Places that people think are great, but aren't worth visiting:Australia: Brisbane (sorry guys!)Fiji: Nadi (get out as fast as you can!).
US: California (Los Angeles, with the exception of Hollywood if you have lots of $$$ to spend on clothes).
I've got TONS of information on all these places if you want more info or details..
It's cheaper and more convenient to take Greyhound up the east coast of Australia than to do OZ Adventure. I did Kiwi Experience and Feejee Experience in NZ and Fiji and it was fantastic..
Tim'Be the change you wish to see in the world.' -Mahatma Gandhihttp://www.flickr.com/photos/timskis6/..
I can add - if you're going to NZ and especially the Queenstown area - get down to Glenorchy and the Rees-Dart rivers and also Arrowtown. Queenstown isn't the cheapest place around but you won't want to skimp on stuff there - the jet boating is fantastic and your waterproof case and a strong strap will come in handy - you may want to use the movie mode or set the camera to auto as you won't get much chance to set up a shot!.
Public transport in NZ is pretty poor, which is why backpacker buses are growing in number.

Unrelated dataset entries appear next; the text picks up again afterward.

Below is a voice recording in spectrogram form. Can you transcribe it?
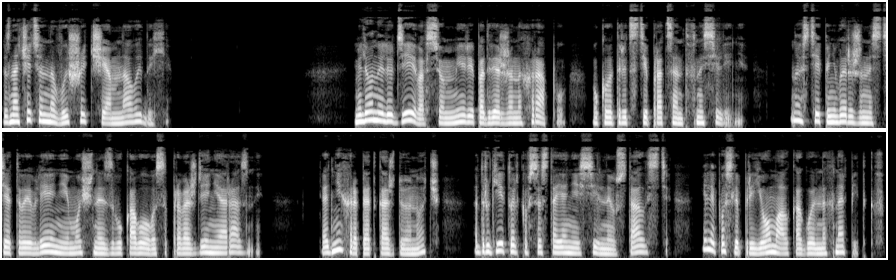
значительно выше, чем на выдохе. Миллионы людей во всем мире подвержены храпу, около 30% населения. Но степень выраженности этого явления и мощность звукового сопровождения разные. Одни храпят каждую ночь, а другие только в состоянии сильной усталости или после приема алкогольных напитков.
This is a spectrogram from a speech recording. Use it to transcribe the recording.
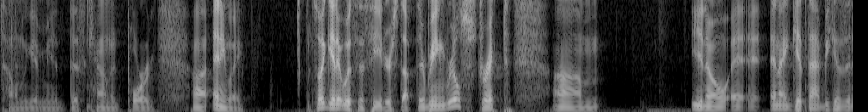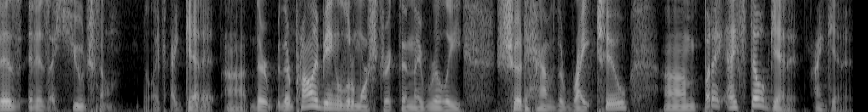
Tell them to get me a discounted porg. Uh, anyway, so I get it with the theater stuff. They're being real strict. Um, you know, and I get that because it is it is a huge film. Like I get it. Uh, they're they're probably being a little more strict than they really should have the right to. Um, but I, I still get it. I get it.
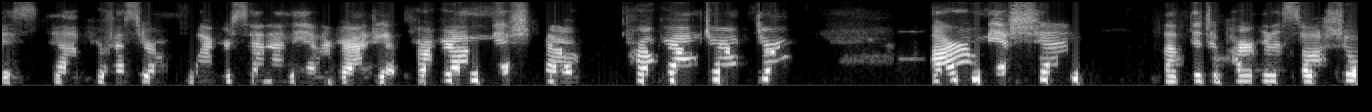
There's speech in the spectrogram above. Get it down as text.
as uh, Professor said, I'm the undergraduate program, uh, program director. Our mission of the Department of Social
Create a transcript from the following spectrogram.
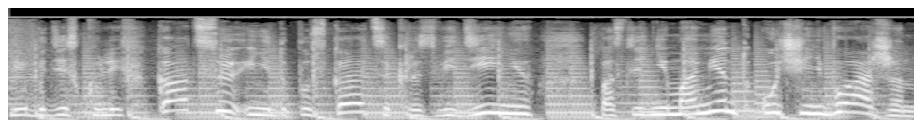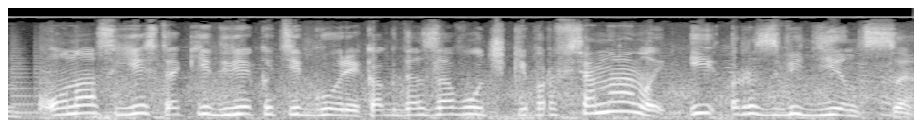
либо дисквалификацию и не допускается к разведению. Последний момент очень важен. У нас есть такие две категории, когда заводчики-профессионалы и разведенцы.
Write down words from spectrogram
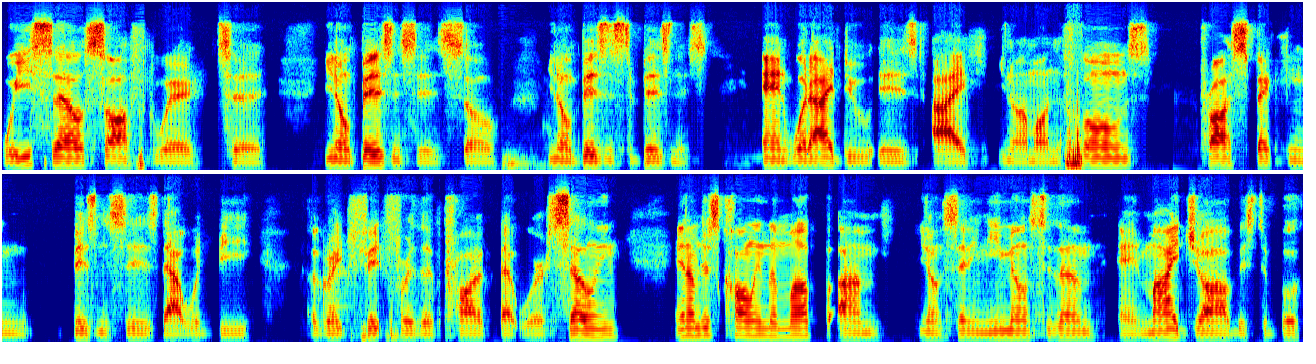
we sell software to, you know, businesses. So, you know, business to business. And what I do is I, you know, I'm on the phones prospecting businesses that would be a great fit for the product that we're selling. And I'm just calling them up, um, you know, sending emails to them. And my job is to book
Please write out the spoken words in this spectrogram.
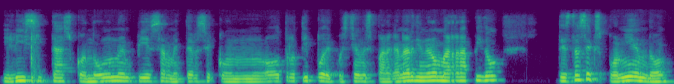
ilícitas, cuando uno empieza a meterse con otro tipo de cuestiones para ganar dinero más rápido, te estás exponiendo,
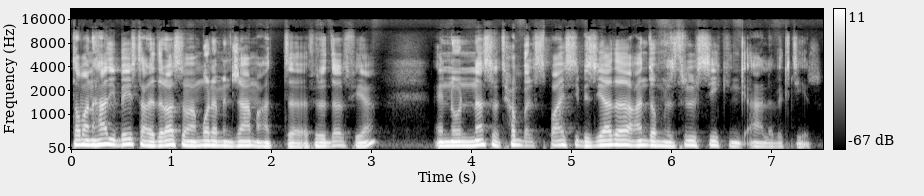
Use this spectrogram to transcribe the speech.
طبعا هذه based على دراسة معمولة من جامعة فيلادلفيا إنه الناس اللي تحب ال spicy بزيادة عندهم ال thrill seeking أعلى بكتير.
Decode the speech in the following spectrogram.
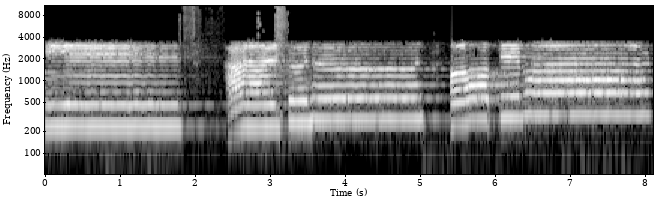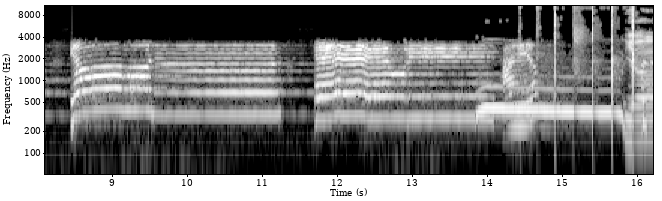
운명이었기에 바랄 수는 없지만 영원은 해우리 아니에요? 이야.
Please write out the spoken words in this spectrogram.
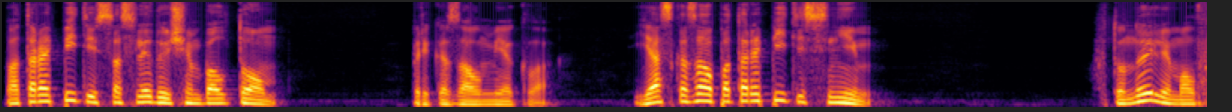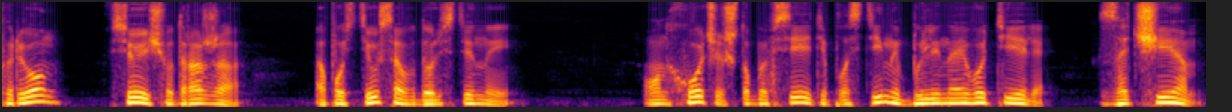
«Поторопитесь со следующим болтом!» — приказал Мекла. «Я сказал, поторопитесь с ним!» В туннеле Малфурион, все еще дрожа, опустился вдоль стены. Он хочет, чтобы все эти пластины были на его теле. Зачем?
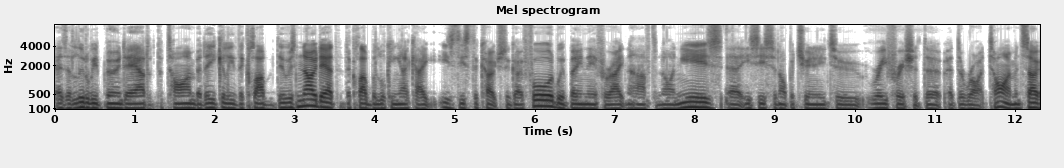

Depending on your time/budget hiring a car in Christchurch gives more flexibility - it only takes 6 hours to drive to Queenstown and you can easily break it up and stop off wherever takes your fancy - Mt Cook National Park is a stunning area. For example you could head down to Queenstown, around to Te Anau, up through the Haast Pass (beautiful spot) to the Franz Josef and Fox glaciers then up the west coast to Arthurs Pass and back through to Christchurch in a week with stops. You can camp in lots of places but be careful in the winter - it can get very cold in the central South Island.....